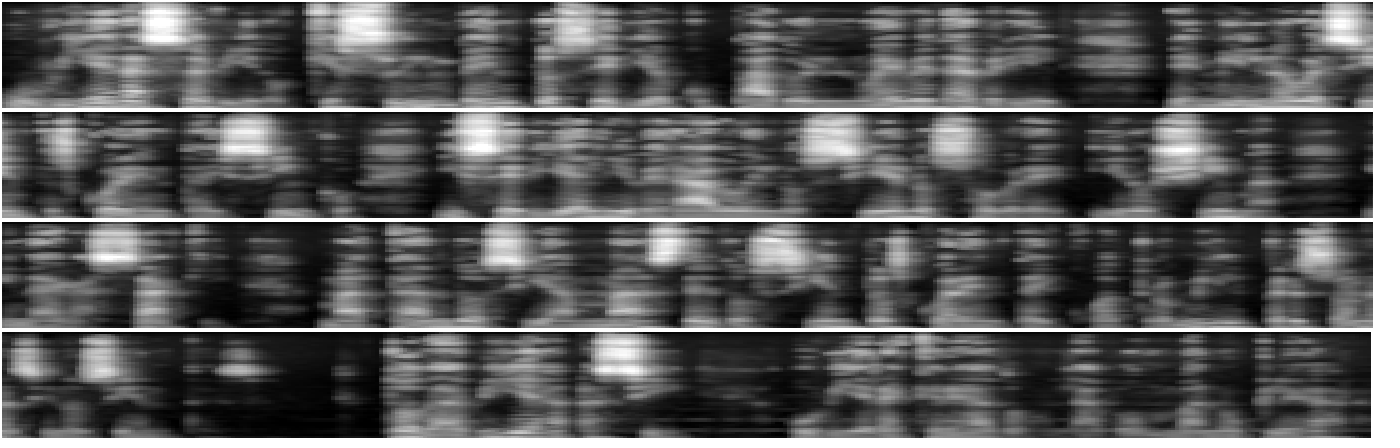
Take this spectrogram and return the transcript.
hubiera sabido que su invento sería ocupado el 9 de abril de 1945 y sería liberado en los cielos sobre Hiroshima y Nagasaki, matando así a más de 244 mil personas inocentes, todavía así hubiera creado la bomba nuclear?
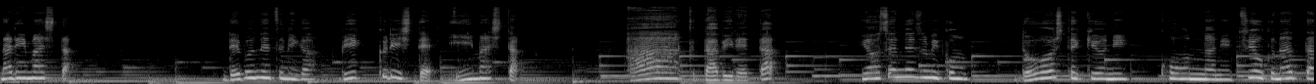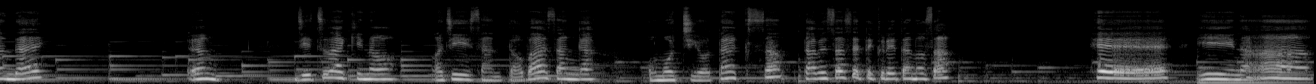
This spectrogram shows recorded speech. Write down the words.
なりました。デブネズミがびっくりして言いました「ああくたびれた。痩せネズミくんどうして急にこんなに強くなったんだい？うん。実は昨日おじいさんとおばあさんがお餅をたくさん食べさせてくれたのさ。へえいいなあ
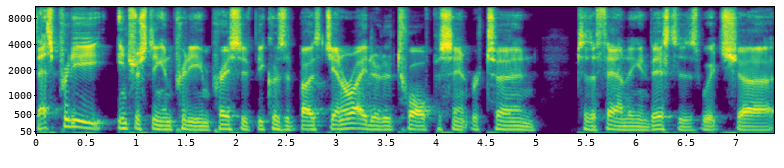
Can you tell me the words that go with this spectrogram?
that's pretty interesting and pretty impressive because it both generated a 12% return to the founding investors, which uh,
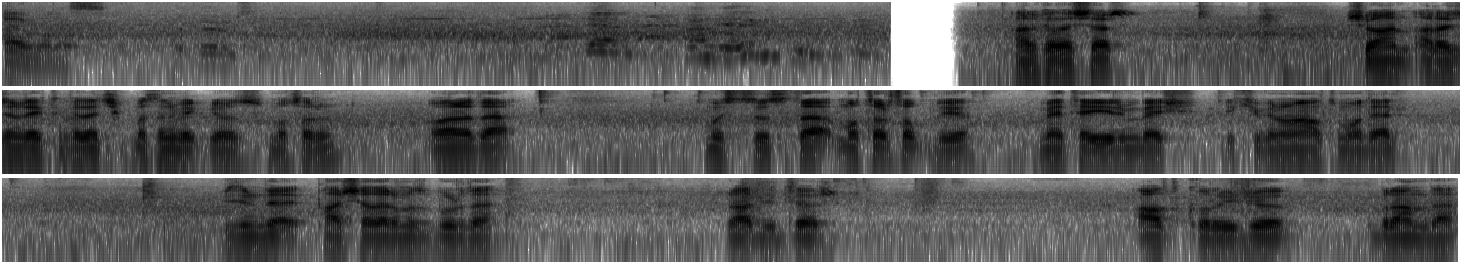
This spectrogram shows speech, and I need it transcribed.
Çay molası. Öpüyorum seni. Yani ben bir yere gitmiyorum. Arkadaşlar şu an aracın rektifeden çıkmasını bekliyoruz motorun. O arada Musti Usta motor topluyor. MT25 2016 model. Bizim de parçalarımız burada. Radyatör, alt koruyucu branda.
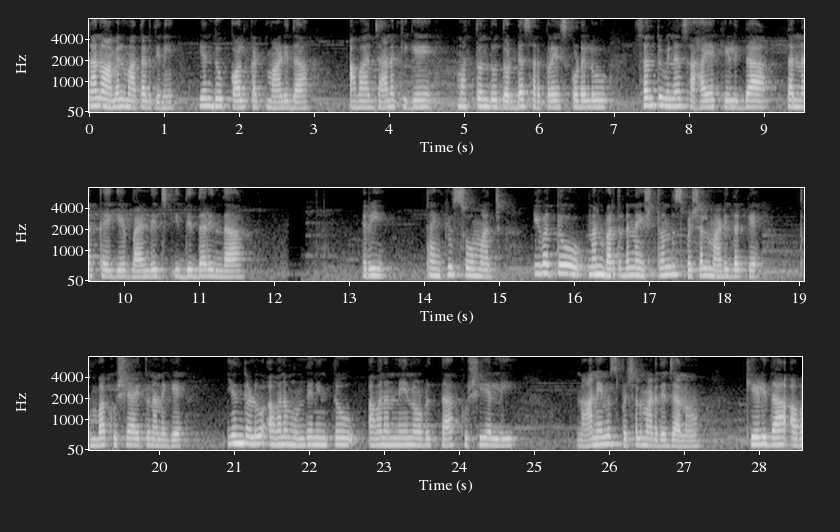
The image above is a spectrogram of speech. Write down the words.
ನಾನು ಆಮೇಲೆ ಮಾತಾಡ್ತೀನಿ ಎಂದು ಕಾಲ್ ಕಟ್ ಮಾಡಿದ. ಅವ ಜಾನಕಿಗೆ ಮತ್ತೊಂದು ದೊಡ್ಡ ಸರ್ಪ್ರೈಸ್ ಕೊಡಲು ಸಂತುವಿನ ಸಹಾಯ ಕೇಳಿದ್ದ. ತನ್ನ ಕೈಗೆ ಬ್ಯಾಂಡೇಜ್ ಇದ್ದಿದ್ದರಿಂದ, ರೀ, ಥ್ಯಾಂಕ್ ಯು ಸೋ ಮಚ್. ಇವತ್ತು ನನ್ನ ಬರ್ತ್ಡೇನ ಇಷ್ಟೊಂದು ಸ್ಪೆಷಲ್ ಮಾಡಿದ್ದಕ್ಕೆ ತುಂಬ ಖುಷಿ ಆಯಿತು ನನಗೆ. ಎಂದಳು, ಅವನ ಮುಂದೆ ನಿಂತು ಅವನನ್ನೇ ನೋಡುತ್ತಾ ಖುಷಿಯಲ್ಲಿ, ನಾನೇನು ಸ್ಪೆಷಲ್ ಮಾಡಿದೆ ಜಾನು ಕೇಳಿದ ಅವ,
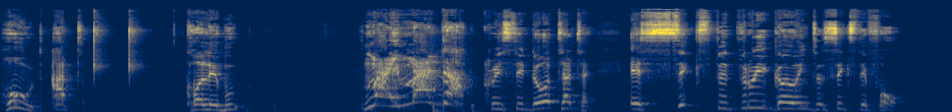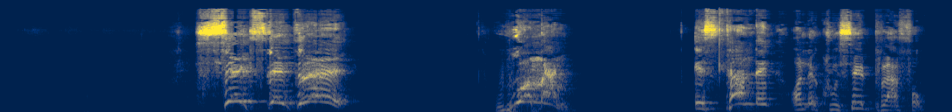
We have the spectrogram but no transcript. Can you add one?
hold at Korle Bu. My mother, Christy Dotete, is 63 going to 64. 63! Woman is standing on a crusade platform.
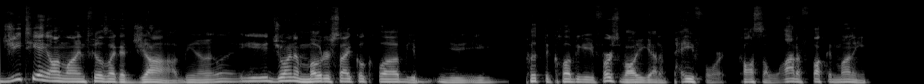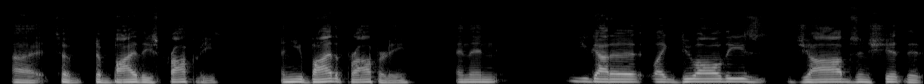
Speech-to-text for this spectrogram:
GTA Online feels like a job, you know, you join a motorcycle club, you you you put the club together. First of all, you got to pay for it. it. Costs a lot of fucking money uh, to to buy these properties and you buy the property and then you gotta like do all these jobs and shit that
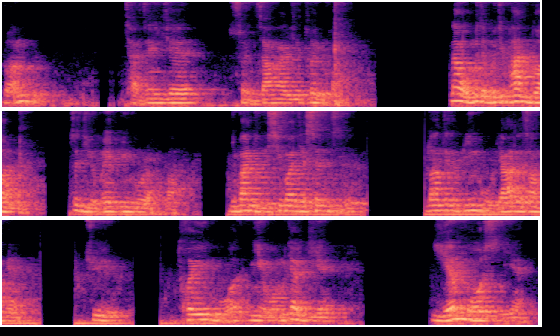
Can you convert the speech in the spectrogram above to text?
软骨产生一些损伤啊，一些退化。那我们怎么去判断呢？自己有没有髌骨软化？你把你的膝关节伸直，让这个髌骨压在上面去推磨，你我们叫研研磨实验，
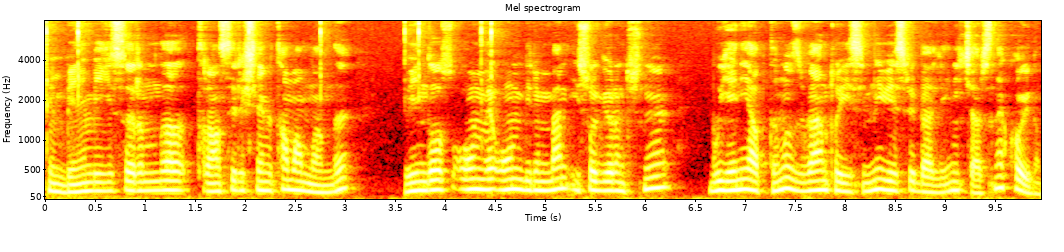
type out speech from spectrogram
Şimdi benim bilgisayarımda transfer işlemi tamamlandı. Windows 10 ve 11'in ben ISO görüntüsünü bu yeni yaptığımız Vento isimli USB belleğin içerisine koydum.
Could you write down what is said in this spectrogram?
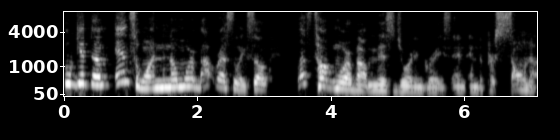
who get them into wanting to know more about wrestling. So let's talk more about Miss Jordynne Grace and, and the persona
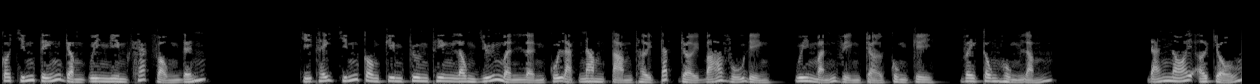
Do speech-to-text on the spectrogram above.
có chín tiếng gầm uy nghiêm khát vọng đến. Chỉ thấy chín con kim cương thiên long dưới mệnh lệnh của Lạc Nam tạm thời tách rời bá vũ điện, uy mãnh viện trợ cùng kỳ, vây công hùng lẫm. Đáng nói ở chỗ,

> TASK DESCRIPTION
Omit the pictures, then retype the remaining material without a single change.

> WRITTEN SOLUTION
Take this spectrogram and return the transcript.
hubiera sabido que su invento sería ocupado el 9 de abril de 1945 y sería liberado en los cielos sobre Hiroshima y Nagasaki, matando así a más de 244 mil personas inocentes, todavía así hubiera creado la bomba nuclear?
This spectrogram shows recorded speech. Write down the words.
なりました。デブネズミがびっくりして言いました「ああくたびれた。痩せネズミくんどうして急にこんなに強くなったんだい？うん。実は昨日おじいさんとおばあさんがお餅をたくさん食べさせてくれたのさ。へえいいなあ
Can you tell me the words that go with this spectrogram?
that's pretty interesting and pretty impressive because it both generated a 12% return to the founding investors, which uh,
This spectrogram shows speech, and I need it transcribed.
Çay molası. Öpüyorum seni. Yani ben bir yere gitmiyorum. Arkadaşlar şu an aracın rektifeden çıkmasını bekliyoruz motorun. O arada Musti Usta motor topluyor. MT25 2016 model. Bizim de parçalarımız burada. Radyatör, alt koruyucu branda.
The image above is a spectrogram of speech. Write down the words.
ನಾನು ಆಮೇಲೆ ಮಾತಾಡ್ತೀನಿ ಎಂದು ಕಾಲ್ ಕಟ್ ಮಾಡಿದ. ಅವ ಜಾನಕಿಗೆ ಮತ್ತೊಂದು ದೊಡ್ಡ ಸರ್ಪ್ರೈಸ್ ಕೊಡಲು ಸಂತುವಿನ ಸಹಾಯ ಕೇಳಿದ್ದ. ತನ್ನ ಕೈಗೆ ಬ್ಯಾಂಡೇಜ್ ಇದ್ದಿದ್ದರಿಂದ, ರೀ, ಥ್ಯಾಂಕ್ ಯು ಸೋ ಮಚ್. ಇವತ್ತು ನನ್ನ ಬರ್ತ್ಡೇನ ಇಷ್ಟೊಂದು ಸ್ಪೆಷಲ್ ಮಾಡಿದ್ದಕ್ಕೆ ತುಂಬ ಖುಷಿ ಆಯಿತು ನನಗೆ. ಎಂದಳು, ಅವನ ಮುಂದೆ ನಿಂತು ಅವನನ್ನೇ ನೋಡುತ್ತಾ ಖುಷಿಯಲ್ಲಿ, ನಾನೇನು ಸ್ಪೆಷಲ್ ಮಾಡಿದೆ ಜಾನು ಕೇಳಿದ ಅವ,
We have the spectrogram but no transcript. Can you add one?
hold at Korle Bu. My mother, Christy Dotete, is 63 going to 64. 63! Woman is standing on a crusade platform.
Speech-to-text for this spectrogram:
GTA Online feels like a job, you know, you join a motorcycle club, you you you put the club together. First of all, you got to pay for it. it. Costs a lot of fucking money uh, to to buy these properties and you buy the property and then you gotta like do all these jobs and shit that
Can you convert the speech in the spectrogram above to text?
软骨产生一些损伤啊，一些退化。那我们怎么去判断呢？自己有没有髌骨软化？你把你的膝关节伸直，让这个髌骨压在上面去推磨，你我们叫研研磨实验，
type out speech from spectrogram
Şimdi benim bilgisayarımda transfer işlemi tamamlandı. Windows 10 ve 11'in ben ISO görüntüsünü bu yeni yaptığımız Vento isimli USB belleğin içerisine koydum.
Could you write down what is said in this spectrogram?
who get them into wanting to know more about wrestling. So let's talk more about Miss Jordynne Grace and, and the persona
Do speech-to-text on the spectrogram above.
có chín tiếng gầm uy nghiêm khát vọng đến. Chỉ thấy chín con kim cương thiên long dưới mệnh lệnh của Lạc Nam tạm thời tách rời bá vũ điện, uy mãnh viện trợ cùng kỳ, vây công hùng lẫm. Đáng nói ở chỗ,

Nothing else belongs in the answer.